by Barry Kent MacKay,
Senior Program Associate
Born Free USA's Canadian Representative
Barry is an artist, both with words and with paint. He has been associated with our organization for nearly three decades and is our go-to guy for any wildlife question. He knows his animals — especially birds — and the issues that affect them. His blogs will give you just the tip of his wildlife-knowledge iceberg, so be sure to stay and delve deeper into his Canadian Project articles. If you like wildlife and reading, Barry's your man. (And we're happy to have him as part of our team, too!)
How Our Elite Masters Shaft Reason, Logic, Facts and Animals
Among my list of appalling politicians is one who, if you don’t live in Ontario, you have probably never heard of: Michael Bryant. A Harvard Law School graduate, he perches upon a comfortably high rung of the social ladder, and was the youngest person ever to be appointed attorney general of the province of Ontario, in which post he advocated for a complete ban on handguns and for the destruction of any cars involved in street racing.
(photograph by Daniel Fox)
He won neither campaign but in 2005 he did win on a third effort: the banning of so-called pit bulls in the province. He did this in spite of overwhelming evidence that pit bulls were no more dangerous than other breeds and less so than some. Expert evidence and testimony was simply ignored. See my blog “Why I Am in Contempt of Court.”

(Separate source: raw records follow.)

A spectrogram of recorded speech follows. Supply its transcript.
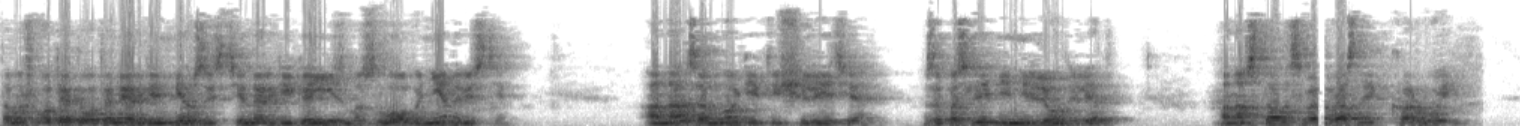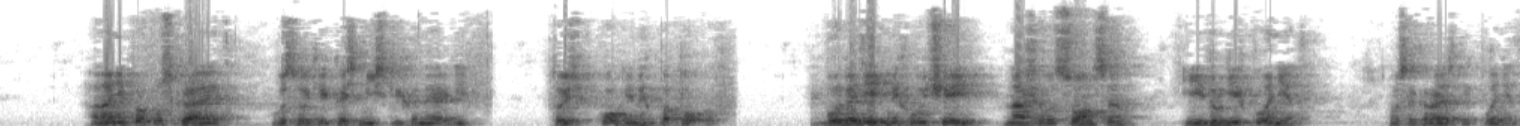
Потому что вот эта вот энергия мерзости, энергия эгоизма, злобы, ненависти, она за многие тысячелетия, за последние миллионы лет, она стала своеобразной корой, она не пропускает высоких космических энергий, то есть огненных потоков, благодетельных лучей нашего Солнца и других планет, высокоразвитых планет.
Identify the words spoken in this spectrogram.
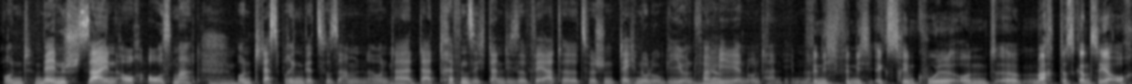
und Menschsein auch ausmacht. Mhm. Und das bringen wir zusammen. Ne? Und mhm. da, da, treffen sich dann diese Werte zwischen Technologie und Familienunternehmen. Ne? Finde ich, find ich extrem cool und äh, macht das Ganze ja auch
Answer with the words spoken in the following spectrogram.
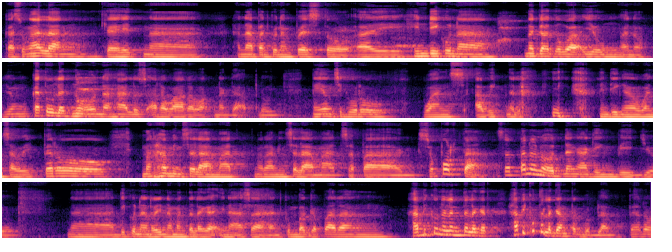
Kaso nga lang, kahit na hanapan ko ng pwesto ay hindi ko na nagagawa yung ano, yung katulad noon na halos araw-araw ako nag-upload. Ngayon siguro once a week na lang. hindi nga once a week. Pero maraming salamat, maraming salamat sa pagsuporta sa panonood ng aking video na di ko na rin naman talaga inaasahan. Kumbaga parang happy ko na lang talaga, happy ko talaga ang pagbablog. Pero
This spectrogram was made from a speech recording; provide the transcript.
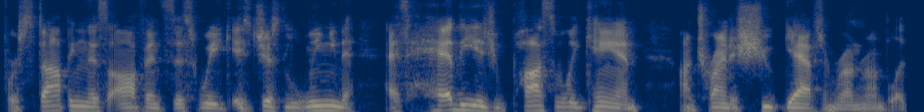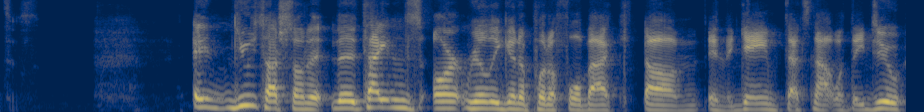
for stopping this offense this week. Is just lean as heavy as you possibly can on trying to shoot gaps and run run blitzes and you touched on it. The Titans aren't really going to put a fullback um, in the game. That's not what they do.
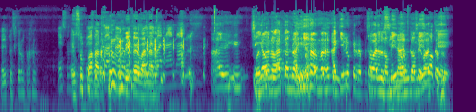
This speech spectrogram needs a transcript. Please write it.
Ya, Yo pensé que era un pájaro. Es un, Es un pájaro, un pico de banana. Ay, Pues bueno, plátano ahí aquí, nada más. aquí lo que representa lo mismo, lo mismo que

The ban included pit bull terriers, Staffordshire bull terriers, American Staffordshire terriers, American pit bull terriers, and “a dog that has an appearance and physical characteristics that are substantially similar to those of dogs referred to in any of the above categories.” Huh? One doesn’t have to graduate magna cum laude from Harvard to see how many harmless, happy dogs could fit that description.
The law allows you to own a pit bull, but it must be neutered and, away from the confinement of the owner’s property, leashed and muzzled. Too many innocent animals have been killed as a result of this legislation, and woe betide any unsuspecting tourist from out of province who takes the family pet into Ontario, if said family pet “has an appearance and physical characteristics,” all quite undefined, shared by one of the breeds named in the provincial Dog Owner’s Liability Act.
Ironically, since leaving government in2009 Bryant killed more people, one, than any pit bull in Ontario. That was on the night of Aug. 31, 2009, when a drunk and belligerent cyclist made the mistake of arguing with Bryant as the latter drove his Saab convertible home from a wedding anniversary. The cyclist grabbed the car as Bryant veered into the opposite lanes, causing the cyclist to smash into a fire hydrant, with fatal results. Some witnesses thought it looked like Bryant was trying to knock the cyclist against trees and mail boxes, others thought the cyclist had taken hold of the steering wheel. The cops initially charged Bryant, but of course the whole thing got thrown out of court, sorry for the inconvenience, sir.
And why do I mention all this now? The whole ugly mess came to mind when I read a brief but brilliant blog by Yonah Ward Grossman. Grossman uses antique photographs to show that “pit bulls” were once America’s “nanny dog,” the dog of choice for babysitting, and the second most tolerant breed of dog, after the ever-patient golden retriever.
And Grossman’s blog also reinforced for me the dilemma I face each day: People need villains, and again and again and again, animals fit that need, with logic, facts and reason having nothing to do with it. Just this morning, as I was reading Grossman’s blog, I heard on the radio an interview with a farmer from western Canada who was complaining that the current level of flooding in Manitoba, called the “once in three hundred years” flood, came on the heels of having to deal with beavers. Beavers! All across the eastern part of the continent, including most of the Mississippi drainage, we are currently seeing massive, in some cases unprecedented, flooding with subsequent loss of human life and property — and we still worry about beavers?
Coyotes, geese, wolves, pit bulls, deer, elk, cormorants ... oh, the list of evil animals goes on and on. Again and again we find that the arguments against them are exaggerated, mythical and illogical. But people seem to need enemies, and animals can’t speak for themselves. We can, my colleagues and I — sometimes successfully, sometimes not — but we will continue to do our best. Thank you, Mr. Grossman, for thoughtful reasoning.